The committee said IAF and AAI should exchange documents in connection with VVIP flights whenever required. Priority landing and privileges attached with it may be defined and documented. Issues regarding routing, special VFR, position reporting etc. should be discussed and resolved at Airport Level Committee 24-48 hours before commencement of VVIP flights, it said.
According to the report, the VVIP flight formation shall report position of lead helicopter even during entering the aerodrome circuit or for asking permission for landing. However, vacation report of runway etc. will be that of last helicopter.

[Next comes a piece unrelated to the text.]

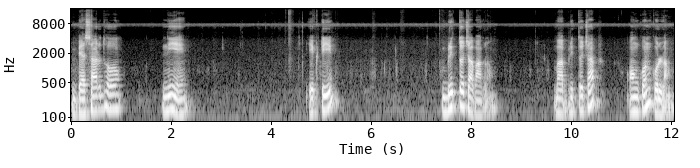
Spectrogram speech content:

This procedure should be documented by IAF and AAI in respective SOPs and in common SOP for correct understanding of procedure.
Helicopters and aircraft used for VVIP flights must have a digital flight data recorder (DFDR), cockpit voice recorder (CVR) with multi channels, ground proximity warning system (GPWS), Traffic Alert & Collision Avoidance System (TCAS) and other safety equipments used on similar civil aircraft/helicopters.
Once these equipments are installed, regular monitoring of these flights should be carried out on the lines of FOQA (Flight operations quality assurance) by other airlines for safety oversight, the report said.
According to it, the Helicopter Committee set up by the Civil Aviation Ministry/DGCA should expedite identification of landing places for helicopters at Delhi and Mumbai and to work out the traffic circuit for them.
Till the time this is implemented, all helicopters should report finals at the beginning of runway and thereafter land at desired spot on the runway. This should be immediately documented and circulated by both IAF and AAI.
Three minutes before and after the estimated time of arrival and estimated time of departure of VVIP operations, air operations, airspace should be closed. This closure should be informed by issuing a Notice to Airmen (NOTAM), the report said.
It said the existing regulations of aircraft landing only after obtaining permission from ATC units should be strictly enforced and circulated to all concerned, including pilots of VVIP flights.
The committee said the Airport Committee comprising AAI, IAF and Aerodrome Operator should work out airport specific operational issues 24-48 hours before actual operations of VVIP flights.
It said the existing laid down procedure for missed approach will remain in force. However, the consequences of missed approach on the security, health and other aspect of VVIP on board need separate examination. In this regard, the Civil Aviation Ministry in consultation with Home Ministry may examine this aspect to asses whether any other procedure can be evolved in such an eventuality of missed approach.
The committee re-emphasized that transfer of control from Approach to Tower and vice versa, should be followed strictly as per ICAO DOC 4444.
Visual surveillance before landing, especially for VFR flights, should be re-emphasized on all aircrew members and ATCO, the report added.